The House voted 222-186 to defeat a resolution by Rep. Marjorie Taylor Greene (R-GA) to censure Tlaib over past antisemitic comments, her response to the Oct. 7 terrorist attacks and her speech to anti-Israel protesters at the Capitol last month.
The resolution repeatedly described that protest, which was non-violent, as an “insurrection.” Democrats roundly rejected the resolution given Greene’s own history of antisemitic comments, and her efforts to defend and minimize the Jan. 6 insurrection.
Twenty-three Republicans, representing a broad cross-section of the party and including several of Tlaib’s Michigan colleagues, voted with all House Democrats to defeat the censure attempt. Most notably, Rep. Max Miller (R-OH), one of two Jewish Republicans who was a key figure in Republicans’ successful bid to remove Rep. Ilhan Omar (D-MN) from the Foreign Affairs Committee, voted against censuring Tlaib.
“If we want to call balls and strikes, members of both parties have said antisemitic remarks. They have,” Miller told CNN earlier in the day. “Marjorie Taylor Greene has said antisemitic remarks. Rashida Tlaib has said antisemitic remarks. I’m going to call it out on both sides of the aisle. I’m sick of it.”
He did not respond to a request for comment.
In a statement after the vote, Rep. Kathy Manning (D-NC), the co-chair of the House Bipartisan Task Force for Combating Antisemitism, said in a statement that Tlaib’s “reckless spreading of misinformation about the war… foments antisemitism.”
But, she continued, “I voted to table this extreme resolution, brought by insurrectionist and antisemite Congresswoman Marjorie Taylor Greene. The resolution falsely equates Congresswoman Tlaib’s statements with the January 6th Insurrection where participants violently attempted to overthrow the United States government, causing the death of five Capitol Police officers. The impact of election denialism and violent insurrection cannot be conflated with false statements, as disagreeable as those statements may be.”

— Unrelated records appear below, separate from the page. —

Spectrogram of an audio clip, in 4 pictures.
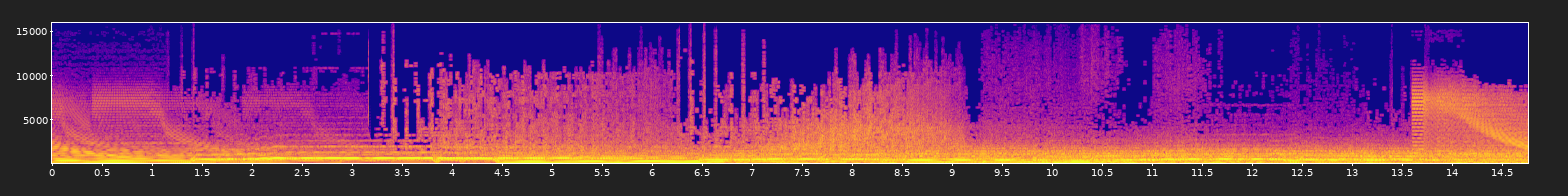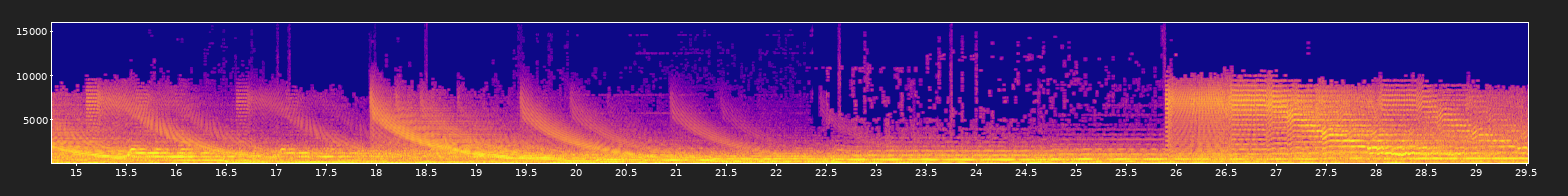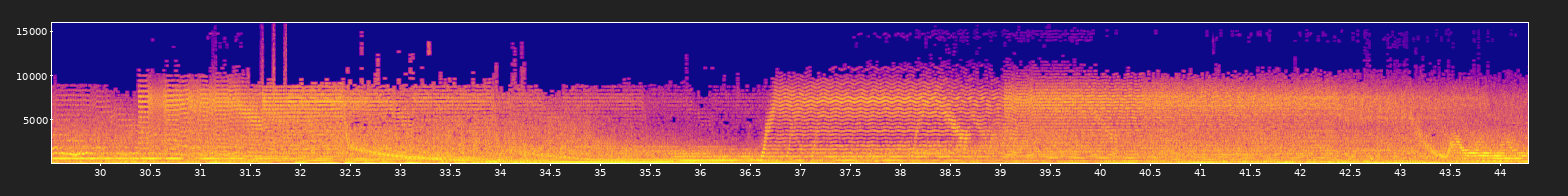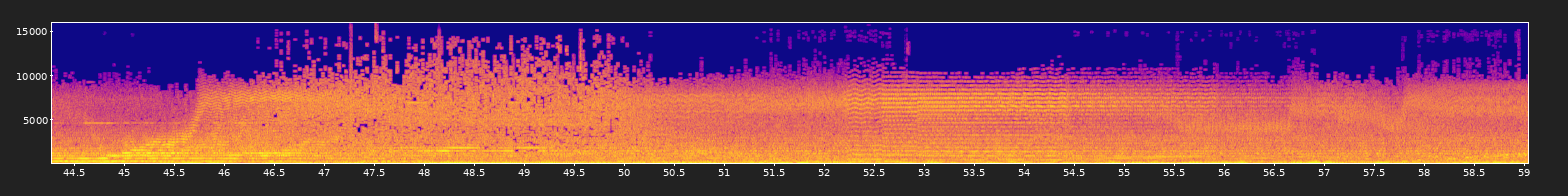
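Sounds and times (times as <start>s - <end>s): electronic synthesizer drone: 0.0s - 59.0s.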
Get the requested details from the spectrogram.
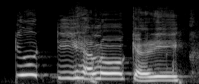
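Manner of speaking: fake Norwegian accent. Invited to finally do a Norwegian accent, the speaker gives it a go: mock Norwegian accent. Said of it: "You have wanted to do your Norwegian accent".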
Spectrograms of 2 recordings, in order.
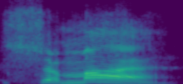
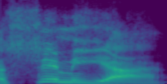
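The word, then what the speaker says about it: Shimei: We're also going to deal with Shmai or Shimi as some people pronounce his name.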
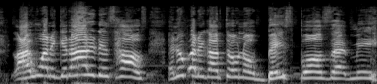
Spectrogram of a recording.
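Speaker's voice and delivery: loud, high-pitched shout.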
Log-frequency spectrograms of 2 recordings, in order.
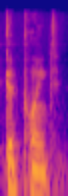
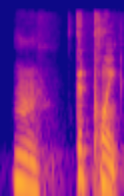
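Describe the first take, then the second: First: Said in the usual way. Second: Slow, musing good point; thoughtful. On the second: Acted. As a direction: weigh the idea slowly. Mulling it over, repeats.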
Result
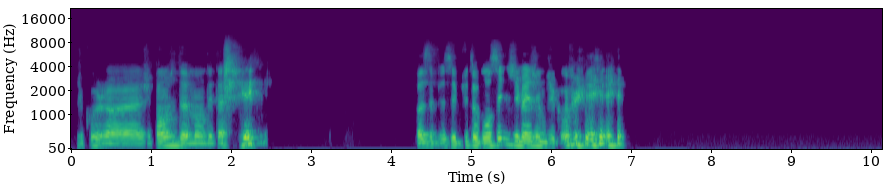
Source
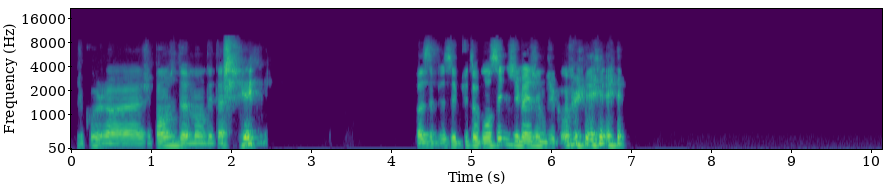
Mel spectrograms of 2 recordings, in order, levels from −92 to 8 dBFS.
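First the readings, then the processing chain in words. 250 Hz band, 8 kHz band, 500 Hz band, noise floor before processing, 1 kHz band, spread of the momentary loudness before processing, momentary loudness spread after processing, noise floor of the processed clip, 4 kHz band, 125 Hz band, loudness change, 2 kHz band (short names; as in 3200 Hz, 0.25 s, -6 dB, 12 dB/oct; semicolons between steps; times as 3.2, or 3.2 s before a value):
0.0 dB, under -20 dB, 0.0 dB, -79 dBFS, -0.5 dB, 6 LU, 6 LU, -79 dBFS, -10.5 dB, 0.0 dB, -1.0 dB, -2.0 dB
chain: LPF 2100 Hz 12 dB/oct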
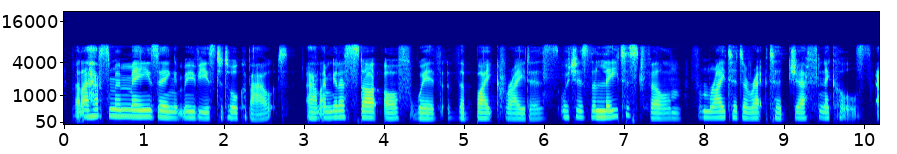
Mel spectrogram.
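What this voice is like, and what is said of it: Sick voice with a cold. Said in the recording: “as you may be able to hear from my voice, hashtag LFFLurgy has struck ... everyone has an autumn cold lurgy”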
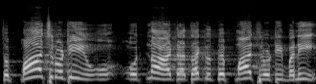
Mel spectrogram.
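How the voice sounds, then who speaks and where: A man's voice: very high-pitched, moderate pace, bright, forceful tone. A man from India preaching a storytelling sermon, emphatic and exhorting his listeners.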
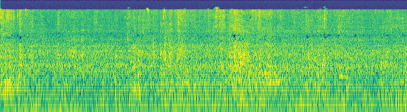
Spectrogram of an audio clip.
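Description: Freight train's boxcars rolling past: a steady low rumble of steel wheels on the rails.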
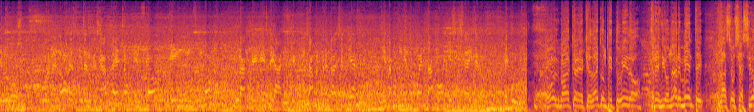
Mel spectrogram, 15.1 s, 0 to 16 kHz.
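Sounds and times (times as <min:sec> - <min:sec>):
crowd of voices: 0:00.0 - 0:15.0.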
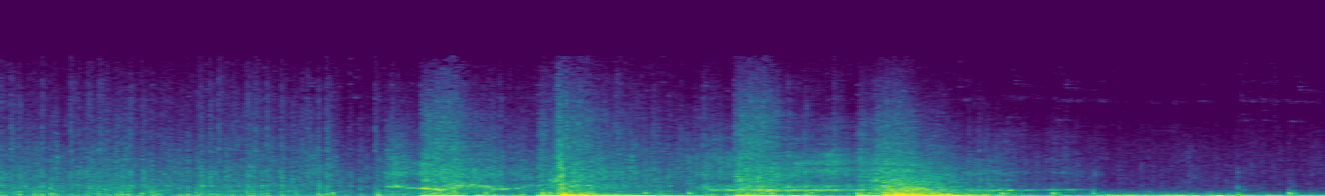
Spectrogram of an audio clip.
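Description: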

When the Tlaib censure failed, Democrats withdrew their own resolution to censure Greene.
The House voted 213-179 against a bid by New York Republican lawmakers to expel Rep. George Santos (R-NY) from the House. The final vote scrambled partisan divisions, with 31 Democrats voting against expelling Santos, 24 Republicans voting in favor of his expulsion and four Republicans and 15 Democrats voting present.
The House Ethics Committee said it will issue a final report on its sweeping investigation into Santos later this month, which could prompt further action. Several Democrats said they worried about setting a precedent by expelling a member without an Ethics Committee recommendation or a criminal conviction.
The House passed by voice vote a bill requiring annual reports on the antisemitic, anti-Israel, anti-U.S. and pro-terrorism content in Palestinian education curricula sponsored by the United Nations, and a resolution urging the European Union to fully designate Hezbollah as a terrorist organization.
It postponed votes on a bill placing new sanctions on those who purchase and process Iran’s oil exports — targeting China — as well as a resolution condemning antisemitism and support for Hamas on college campuses.
Also yesterday, Sens. Bernie Sanders (I-VT), Elizabeth Warren (D-MA), Peter Welch (D-VT) and Jeff Merkley (D-OR) raised concerns about the Israeli ground invasion of Gaza, including its humanitarian implications, whether there are effective alternatives and what the political end-state for Gaza would be after the invasion.
They again reiterated that “Israel suffered a barbaric attack and is well within its rights to defend itself in keeping with international law, including the protection of civilians.”